Tidying up our lives

5 ways of tidying up: Think of others; signal your intentions clearly; do one thing at a time; be simple; stay calm. Photo by Scott Webb on Unsplash

We have a responsibility to keep our lives as tidy as possible.  It doesn’t have to be the kind of tidiness that is oppressive or boring; just the kind that helps us and everyone around us ‘get’ what’s going on.


Mess is anything that confuses people.  If you want to cause confusion in someone’s brain, then you can give them a puzzle or problem which requires them to keep information in their brain in an unnatural way.

If you want to communicate in a confusing way, then present your words and actions in an order which others find it very hard to take in.  Don’t warn anyone in advance about your actions: just surprise them.  And make sure that you present more problems than anyone can process simultaneously.

If you are making a mess, then whatever you do, don’t slow down and do one thing at a time.  Be like those comedy tennis ball machines that pump out too many balls for anyone to deal with.


OK, so I’m being sarcastic.  But I’m making a point.  If you read the above, and find that this is you, then perhaps you are living your life in a way that confuses other people, that gives them a mess to deal with.

I am sure you don’t do it deliberately.  But maybe it’s such a habit that you wouldn’t know where to start tidying up your own mind, your own life, your own way of presenting yourself.


So here are 5 ways of tidying up, of making your life more comprehensible for yourself and others, and therefore more healthy…

1. HAVE ONE INTENTION – Messy behaviour always involves a confusion between motivations.  So a good way to tidy up is to have only one intention.  It can be anything you choose, but happiness research shows that a selfless focus is more likely to work for you.

2. GIVE GOOD SIGNALS OF YOUR INTENTIONS – Messy behaviour always involves a lack of warning as to what you’re going to do next.  You will often glamourise this as being ‘wild’, or ‘spontaneous’.  You may be right.  But if you want to seem less confusing to others, try being open, and a bit predictable, about your intentions.

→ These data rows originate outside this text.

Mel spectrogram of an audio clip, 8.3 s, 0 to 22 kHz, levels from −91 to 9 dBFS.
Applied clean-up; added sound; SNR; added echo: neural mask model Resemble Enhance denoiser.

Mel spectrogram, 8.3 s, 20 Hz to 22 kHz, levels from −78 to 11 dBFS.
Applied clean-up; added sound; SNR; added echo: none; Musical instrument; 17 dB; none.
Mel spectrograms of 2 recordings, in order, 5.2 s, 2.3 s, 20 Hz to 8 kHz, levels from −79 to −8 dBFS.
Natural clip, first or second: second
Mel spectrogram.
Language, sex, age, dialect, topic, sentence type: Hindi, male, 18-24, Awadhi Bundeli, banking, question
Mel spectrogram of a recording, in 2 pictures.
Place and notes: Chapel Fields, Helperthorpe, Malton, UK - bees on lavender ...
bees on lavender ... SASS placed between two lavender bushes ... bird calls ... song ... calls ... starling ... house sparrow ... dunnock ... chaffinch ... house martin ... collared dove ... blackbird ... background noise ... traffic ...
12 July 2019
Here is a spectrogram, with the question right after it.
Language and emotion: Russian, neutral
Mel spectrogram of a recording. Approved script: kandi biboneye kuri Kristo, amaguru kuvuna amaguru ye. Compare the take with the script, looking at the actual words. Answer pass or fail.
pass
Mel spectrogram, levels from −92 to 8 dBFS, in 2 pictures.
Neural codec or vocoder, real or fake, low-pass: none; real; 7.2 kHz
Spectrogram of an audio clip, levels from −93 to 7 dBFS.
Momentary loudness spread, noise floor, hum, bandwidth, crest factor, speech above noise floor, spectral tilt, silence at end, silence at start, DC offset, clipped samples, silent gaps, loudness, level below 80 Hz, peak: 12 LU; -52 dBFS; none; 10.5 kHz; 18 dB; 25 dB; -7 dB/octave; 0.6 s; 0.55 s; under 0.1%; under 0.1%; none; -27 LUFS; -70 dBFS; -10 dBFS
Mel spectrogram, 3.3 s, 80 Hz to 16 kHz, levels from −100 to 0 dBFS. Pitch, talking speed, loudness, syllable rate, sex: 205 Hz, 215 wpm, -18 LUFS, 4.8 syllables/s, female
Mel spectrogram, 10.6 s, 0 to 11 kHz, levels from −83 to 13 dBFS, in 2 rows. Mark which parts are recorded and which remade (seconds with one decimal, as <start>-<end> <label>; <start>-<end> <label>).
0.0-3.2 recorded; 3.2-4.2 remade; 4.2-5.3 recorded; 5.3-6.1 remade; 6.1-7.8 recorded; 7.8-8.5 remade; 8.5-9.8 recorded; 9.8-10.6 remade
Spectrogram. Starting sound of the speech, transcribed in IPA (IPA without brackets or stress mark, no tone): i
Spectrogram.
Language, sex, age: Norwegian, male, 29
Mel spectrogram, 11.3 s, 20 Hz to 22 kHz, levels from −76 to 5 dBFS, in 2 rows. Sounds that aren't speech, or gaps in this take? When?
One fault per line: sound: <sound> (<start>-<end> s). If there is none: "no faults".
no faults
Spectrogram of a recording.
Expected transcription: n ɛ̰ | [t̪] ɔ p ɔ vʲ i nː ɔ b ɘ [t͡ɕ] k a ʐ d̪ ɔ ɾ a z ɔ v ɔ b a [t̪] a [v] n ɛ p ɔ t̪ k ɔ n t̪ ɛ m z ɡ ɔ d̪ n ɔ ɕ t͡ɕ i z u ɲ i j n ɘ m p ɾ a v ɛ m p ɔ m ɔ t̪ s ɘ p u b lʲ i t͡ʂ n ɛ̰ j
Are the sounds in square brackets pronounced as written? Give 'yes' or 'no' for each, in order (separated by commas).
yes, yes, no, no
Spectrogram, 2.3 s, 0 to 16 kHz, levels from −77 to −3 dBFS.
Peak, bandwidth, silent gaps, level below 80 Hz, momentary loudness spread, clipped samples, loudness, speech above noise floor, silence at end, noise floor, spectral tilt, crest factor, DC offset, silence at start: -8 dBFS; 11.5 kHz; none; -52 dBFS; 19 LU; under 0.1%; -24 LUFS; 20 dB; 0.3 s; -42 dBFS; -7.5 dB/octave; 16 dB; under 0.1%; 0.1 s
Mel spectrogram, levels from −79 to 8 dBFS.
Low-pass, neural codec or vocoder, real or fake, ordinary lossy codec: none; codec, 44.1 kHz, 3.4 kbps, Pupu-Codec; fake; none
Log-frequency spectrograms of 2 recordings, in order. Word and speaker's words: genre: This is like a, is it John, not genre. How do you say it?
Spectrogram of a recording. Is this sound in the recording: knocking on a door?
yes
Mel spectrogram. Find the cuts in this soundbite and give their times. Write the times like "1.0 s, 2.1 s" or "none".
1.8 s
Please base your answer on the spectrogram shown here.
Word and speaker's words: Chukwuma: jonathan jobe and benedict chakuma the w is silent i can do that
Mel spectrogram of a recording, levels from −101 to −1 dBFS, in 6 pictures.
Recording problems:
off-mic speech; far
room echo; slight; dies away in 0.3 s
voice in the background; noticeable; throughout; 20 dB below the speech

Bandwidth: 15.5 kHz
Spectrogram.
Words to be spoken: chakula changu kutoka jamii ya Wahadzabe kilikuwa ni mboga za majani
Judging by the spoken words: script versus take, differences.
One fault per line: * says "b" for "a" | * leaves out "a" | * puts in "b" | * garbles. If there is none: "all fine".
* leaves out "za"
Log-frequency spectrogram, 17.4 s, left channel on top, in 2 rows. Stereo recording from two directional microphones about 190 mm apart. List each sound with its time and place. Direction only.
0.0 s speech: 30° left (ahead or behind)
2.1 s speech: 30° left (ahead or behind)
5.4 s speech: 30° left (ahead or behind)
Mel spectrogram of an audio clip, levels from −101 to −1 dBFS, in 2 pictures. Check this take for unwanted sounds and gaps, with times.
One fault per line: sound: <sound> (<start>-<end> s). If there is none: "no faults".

3. WORK ON ONE THING AT ONCE –  Messy behaviour always involves furious juggling.  You will find yourself precariously rushing between different things.  Try to focus on one thing at a time.  Not only will it clear your head, but others will see more clearly what you are doing.  It’s good signalling.

4. SIMPLIFY – Messy behaviour involves overcomplicating life.  For example, messy relaters undergo multiple conflicting relationships without ever having the guts to make the simple choices necessary to simplify their social lives.  They glamourise it as being ‘open’.  But part of good openness is taking responsibility for managing competing resources openly.  Simplifying your life means that you will have less conflict between resources.

5. GET RID OF ANGER – If there is one emotion that causes the most mess, I’d say it’s anger.  Your anger will always confuse the person you’re talking to, because they are dealing with two things at once: your mood, and what you want.  Angry people are much harder to satisfy than people who calmly state a wish or an intention.  So lose the anger if you want your relationships to run more smoothly, and less messily.


Here are some phrases and behaviours you might find yourself using as you work on ‘tidy communication’…

‘I want you to be happy and healthy’ – this is a good focuser of your intentions, and reassures others that you are thinking clearly about their best interests.

‘I’m not free [then], but I am free [then].  Shall we put something in the diary?’ – this is a good signaller of your upcoming diary, and openly invites others to collaborate with you openly.

You will tend to listen to others calmly and with good attention, because you are focusing on one thing at once in an uncluttered way.

‘I can’t do [a competing request], because I am focusing on [the clear intention you have] – a favourite phrase is that the best way to say no is to have a stronger yes burning inside (Stephen Covey).

You will tend to accept interruptions and irritations with equanimity (calmness under pressure), being slow to anger, and easygoing.



Many people make life a misery for others because they present their words and actions in a way that is very hard for others to understand.

A good way of tidying up your life is to think of others, signal your intentions clearly, do one thing at once, be simple, and stay calm.  If you want an example of this, watch a good parent with their child.

If you can get the hang of this kind of clear, simple behaviour, then your life will automatically become tidier.  The mess will dissolve.  If you don’t believe me, then try it.